Friday, September 06, 2013

Leveraging asymmetrical forms

One of my key ideas involves using an asymmetrical form in an identity for analysis.

Explicitly the identity is: x+y+vz = x+y+vz

Where I use it modularly with: x+y+vz = 0(mod x+y+vz) which is the equivalent.

I call that a tautological space.

The reason it is asymmetrical should be apparent as the asymmetry is with the variable 'v' attached to the 'z', in contrast with symmetrical forms, like, for instance, the quadratic form.

Intriguingly the asymmetrical form allows you to in a sense "break" other forms which lead me to a shocking result, which follows from a key factorization:

7(175x2 - 15x + 2) = (5a1(x) + 7)(5a2(x)+ 7)

where the a's are roots of

a2 - (7x-1)a + (49x2 - 14x) = 0

It also lead me to a better way to reduce binary quadratic Diophantine equations. Which gave me the following really cool relation:

u2 + Dv2 = F


(u-Dv)2 + D(u+v)2 = F(D+1)

Using that I was among other things able to find for the first time a set of rules governing the fundamental solution to x2 - Dy2 = 1.

My guess is that mathematicians rely too much on symmetrical forms.

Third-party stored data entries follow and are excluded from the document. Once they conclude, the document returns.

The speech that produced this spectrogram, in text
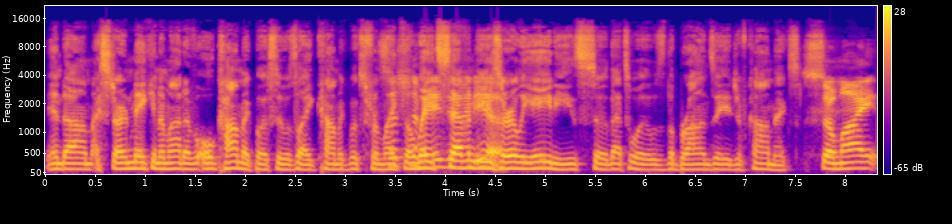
And, um, I started making them out of old comic books. It was like comic books from like Such the late seventies, early eighties. So that's what it was the bronze age of comics. So my,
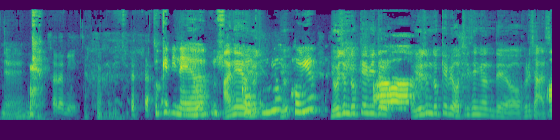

Shifting to a simple asymmetrical form allowed me to figure out things rather quickly and improve on existing techniques with little effort.

It suggests that asymmetrical forms may be the key to a much greater advancement of mathematical understanding.

James Harris